1) Inadvertently creating contractual rights to employment . In Illinois, the employment relationship is “at will,” which means a company can terminate an employee for any lawful reason without notice. This “at will” presumption, however, can be altered by a poorly drafted guidebook which inadvertently guarantees employees certain rights. 2) Inaccurately classifying employees as exempt. Under the Fair Labor Standards Act, employers are not required to pay exempt employees overtime pay, while nonexempt employees are required by law to receive overtime compensation. There are certain categories of employees that companies are not required to pay overtime. An analysis of an employee’s job duties is required to determine whether an employee is exempt or nonexempt. Employers often misclassify employees and assume that because an employee is paid on a salary basis that there is no need to pay overtime pay. 3) Neglecting to detail procedures for reporting and addressing harassment. Most employers recognize the need to have a policy to protect against illegal discrimination and harassment. Many employers, however, neglect to include procedures for reporting harassment or discrimination. Employers may also need to revise policies to deal with the increased reliance on technology, such as email, internet usage and office monitoring. Employers should add clear and precise provisions to deal with these technologies that can be abused and misused by employees. Here are some tips:
- Specify each type of equipment that will be subject to monitoring, i.e. email, voicemail, internet access systems, hard drives, laptops, PDAs and cell phones.
- Include an acknowledgement form in your guidebook so that employees understand the monitoring policy and consent to each form of monitoring.
- Add provisions requiring employees to use only hands-free cell phones, PDAs or other devices while driving on company time or on route to conduct company business. Although not considered a legal requirement, this provision is essential in reducing the risk of car accidents.
If you are considering the implementation of your first employee guidebook or updating one that is years old, seek out professional advice and counsel. Seeking professional advice will ensure that your employee guidebook details all the necessary provisions, reflects any new labor regulations, and avoids the numerous mistakes employers routinely make. About PANTHEOS Group. PANTHEOS Group provides a variety of professional employer services, including Human Resources, Payroll, Risk and Safety and Benefits. The development of customized employee guidebooks for your business is a key part of their comprehensive list of services. Headquartered in Burr Ridge, IL, PANTHEOS is ready to be your Guardian, Partner and Champion.
Two New Service Offerings
Business Knowledge Systems is proud to announce the creation of two new service offerings. Through strategic hiring and growth BKS has been able to create a full I.T. Due Diligence practice devoted to the growth and security of the investment community. BKS also has added a full Managed Services Practice that will concentrate on providing secure 24×7 services to small and midsized business.To learn more click on the following links

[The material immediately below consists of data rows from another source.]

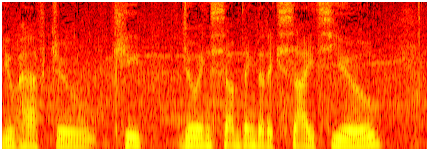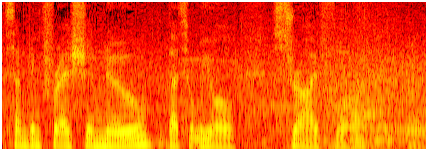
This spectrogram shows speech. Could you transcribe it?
You have to keep doing something that excites you, something fresh and new. That's what we all strive for.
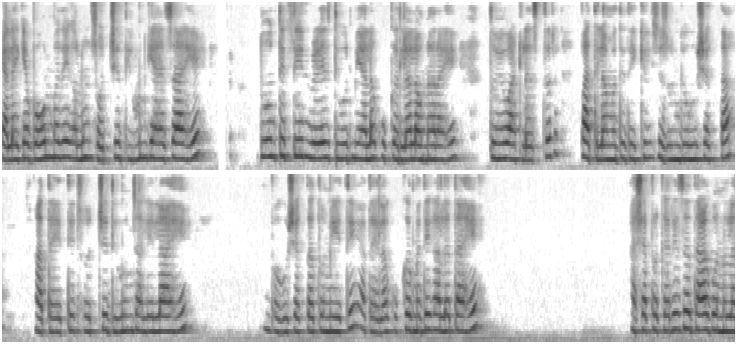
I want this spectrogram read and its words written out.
याला एका बाऊलमध्ये घालून स्वच्छ धुवून घ्यायचं आहे. दोन ते तीन वेळेस धुवून मी याला कुकरला लावणार आहे. तुम्ही वाटलंच तर पातेल्यामध्ये देखील शिजवून घेऊ शकता. आता येथे स्वच्छ धुवून झालेलं आहे. बघू शकता तुम्ही येते आता याला कुकरमध्ये घालत आहे. अशा प्रकारे जर डाळ बनवला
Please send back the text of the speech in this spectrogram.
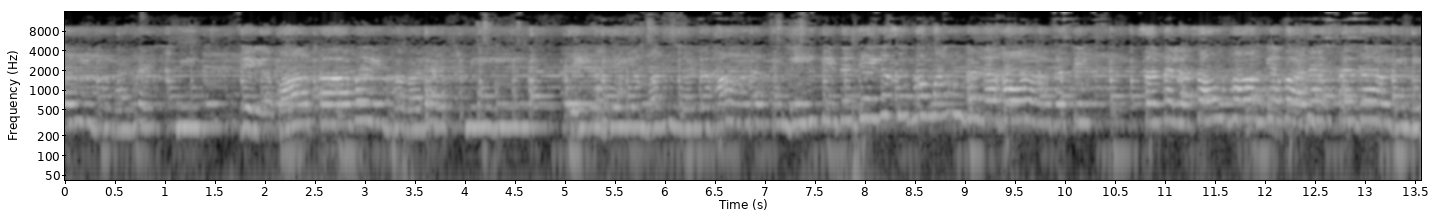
వైభవ లక్ష్మి జయ మాతా వైభవ లక్ష్మి జయ జయ మంగళ హారతి నీకిద జయ శుభ మంగళ హారతి సకల సౌభాగ్య వర ప్రదాయిని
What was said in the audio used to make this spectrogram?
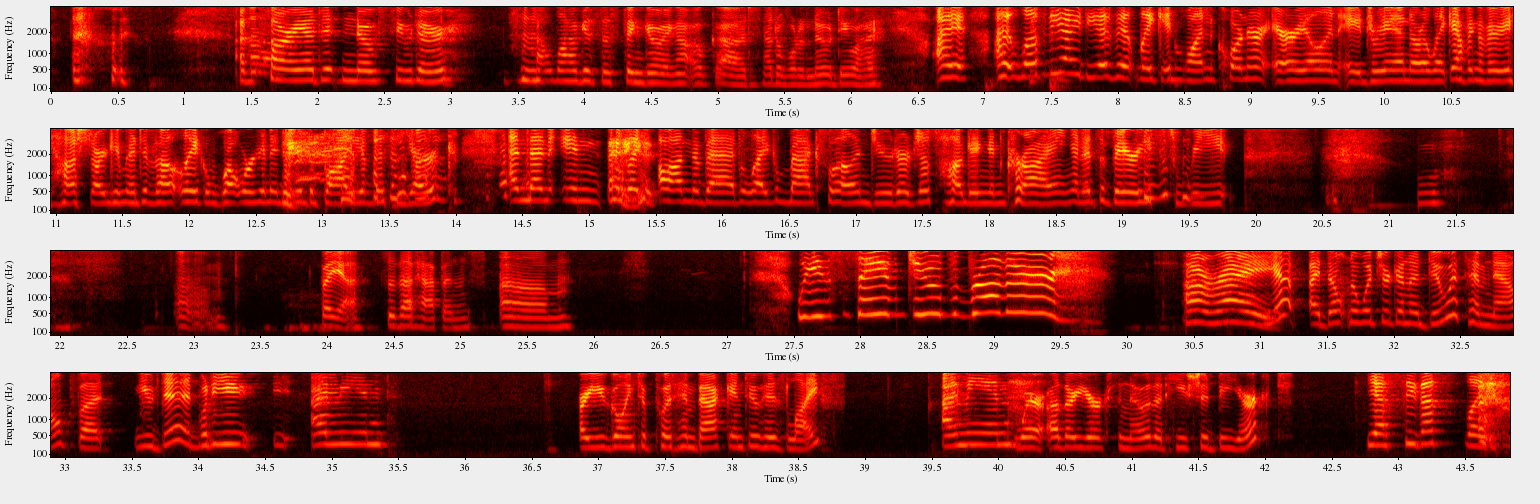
I'm sorry. I didn't know sooner. How long has this been going on? Oh God, I don't want to know, do I? I I love the idea that like in one corner Ariel and Adrian are like having a very hushed argument about like what we're gonna do with the body of this yeerk, and then in like on the bed like Maxwell and Jude are just hugging and crying, and it's very sweet. Um, but yeah, so that happens. Um, We saved Jude's brother. All right. yep, I don't know what you're gonna do with him now, but you did. What do you? I mean, Are you going to put him back into his life I mean, where other yeerks know that he should be yeerked? yeah. See, that's like,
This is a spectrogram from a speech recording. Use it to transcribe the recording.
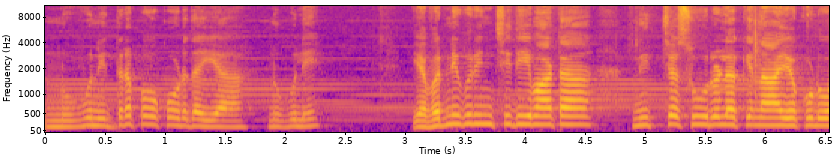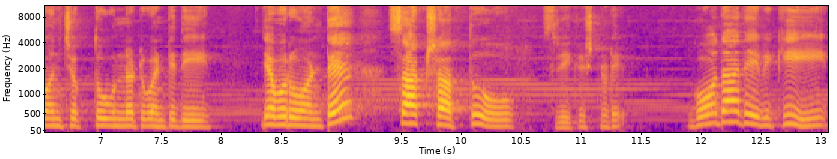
నువ్వు నిద్రపోకూడదయ్యా నువ్వులే. ఎవరిని గురించిది మాట? నిత్యసూరులకి నాయకుడు అని చెప్తూ ఉన్నటువంటిది ఎవరు అంటే సాక్షాత్తు శ్రీకృష్ణుడే. గోదాదేవికి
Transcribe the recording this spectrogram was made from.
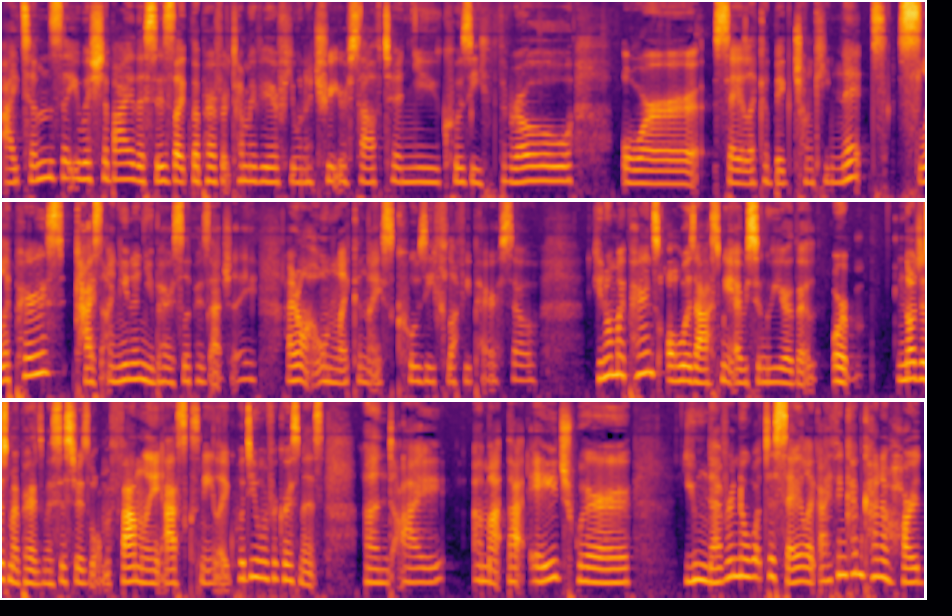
items that you wish to buy. This is like the perfect time of year if you want to treat yourself to a new cozy throw or say like a big chunky knit. Slippers. Guys i need a new pair of slippers actually. I don't own like a nice cozy fluffy pair. So you know my parents always ask me every single year that or not just my parents, my sister as well, my family asks me, like, what do you want for Christmas? And I am at that age where you never know what to say. Like, I think I'm kind of hard.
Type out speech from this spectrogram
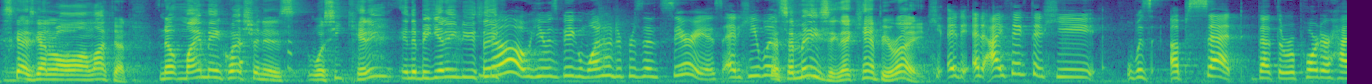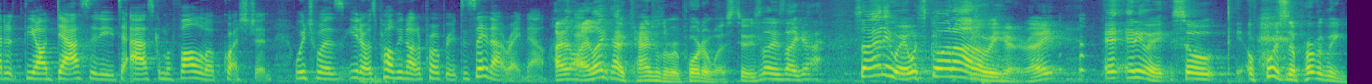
This guy's got it all on lockdown. No, my main question is, was he kidding in the beginning, do you think? No, he was being 100% serious. And he was. That's amazing. That can't be right. and, and I think that he was upset that the reporter had the audacity to ask him a follow up question, which was, you know, it's probably not appropriate to say that right now. I, I liked how casual the reporter was, too. He's like, he's like ah, so anyway, what's going on over here, right? Anyway, so of course it's a perfectly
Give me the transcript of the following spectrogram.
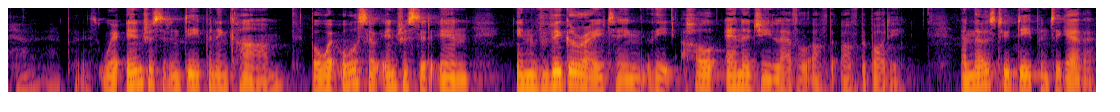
how, how to put this? We're interested in deepening calm, but we're also interested in invigorating the whole energy level of the, of the body. And those two deepen together,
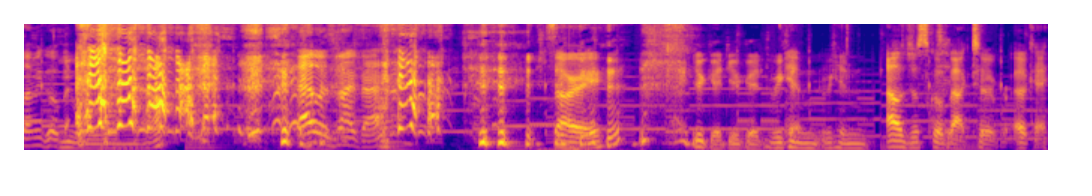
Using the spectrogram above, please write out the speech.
let me go back. that was my bad. Sorry. You're good. You're good. We can. We can. I'll just go back to okay.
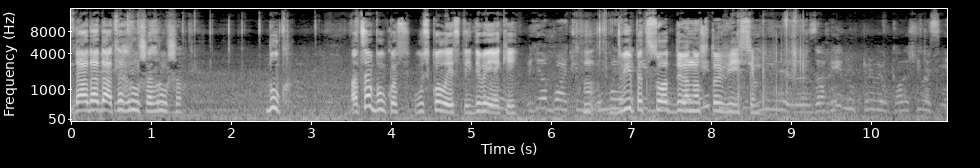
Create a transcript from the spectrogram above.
Да, да, да, це груша, груша. Бук. А це бук ось вузьколистий. Диви який. Я бачу. У мене 2598. такий був І е, загинув, прививка лишилась і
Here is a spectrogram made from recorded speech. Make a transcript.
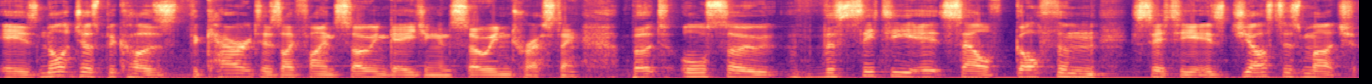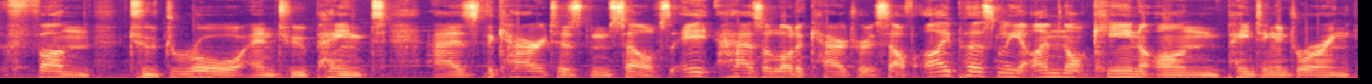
is not just because the characters I find so engaging and so interesting, but also the city itself, Gotham City, is just as much fun to draw and to paint as the characters themselves. It has a lot of character itself. I personally, I'm not keen on painting and drawing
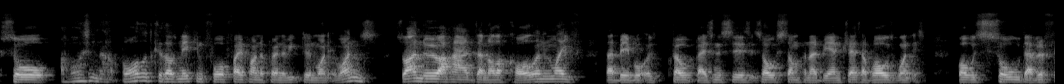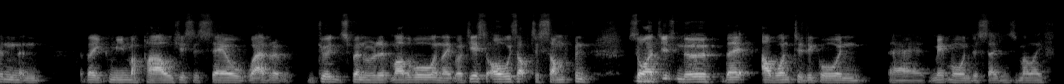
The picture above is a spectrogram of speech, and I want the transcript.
So I wasn't that bothered because I was making four, five hundred pound a week doing one to ones. So I knew I had another calling in life. I'd be able to build businesses. It's always something I'd be interested. I've always wanted, I've always sold everything and like me and my pals used to sell whatever goods when we were at Motherwell and like we're just always up to something. So mm-hmm. I just knew that I wanted to go and uh, make my own decisions in my life.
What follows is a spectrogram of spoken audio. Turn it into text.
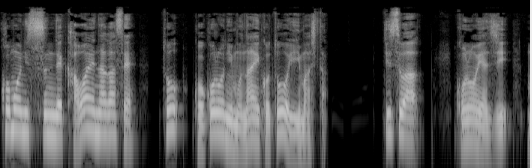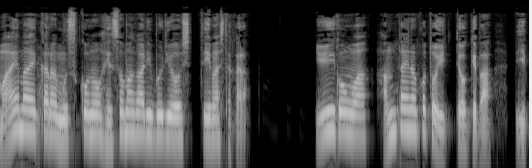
菰に進んで川へ流せ、と心にもないことを言いました。実は、この親父、前々から息子のへそ曲がりぶりを知っていましたから、遺言は反対のことを言っておけば立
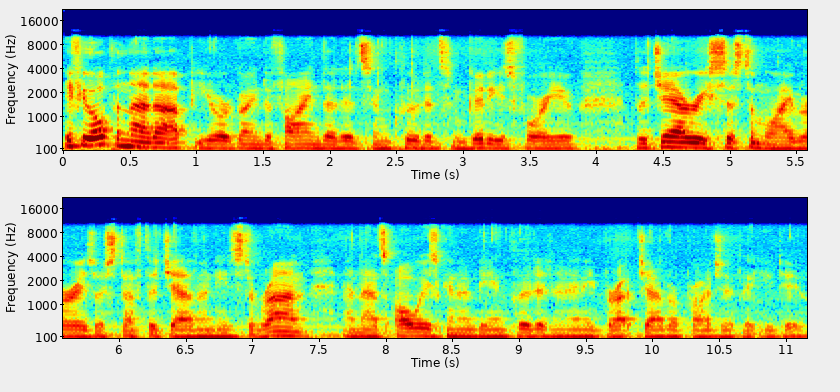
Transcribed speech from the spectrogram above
If you open that up, you're going to find that it's included some goodies for you. The JRE system libraries are stuff that Java needs to run, and that's always going to be included in any Java project that you do.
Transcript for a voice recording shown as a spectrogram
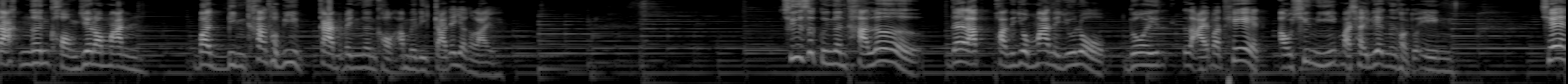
จากเงินของเยอรมันบันบินข้ามทวีปกลายเป็นเงินของอเมริกาได้อย่างไร ชื่อสกุลเงินทาเลอร์ได้รับความนิยมมากในยุโรป โดยหลายประเทศเอาชื่อนี้มาใช้เรียกเงินของตัวเอง เช่น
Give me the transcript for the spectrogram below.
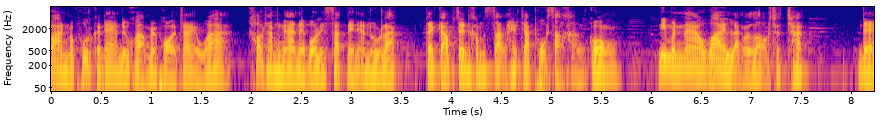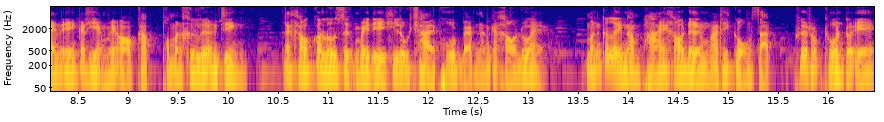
บ้านมาพูดกับแดนด้วยความไม่พอใจว่าเขาทำงานในบริษัทเน้นอนุรักษ์ แต่กลับเซ็นคำสั่งให้จับพวกสัตว์ขังกรงนี่มันหน้าไหว้หลังหลอกชัดๆ แดนเองก็เถียงไม่ออกครับ เพราะมันคือเรื่องจริง และเขาก็รู้สึกไม่ดีที่ลูกชายพูดแบบนั้นกับเขาด้วย มันก็เลยนำพาให้เขาเดินมาที่กรงสัตว์ เพื่อทบทวนตัวเอง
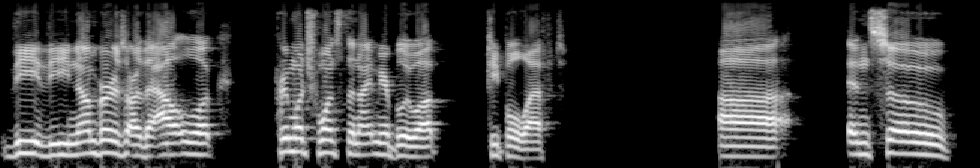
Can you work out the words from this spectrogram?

- I.T. Due Diligence
- I.T. Managed Services
BKS also offers Online Data Backup
- Online Data Backup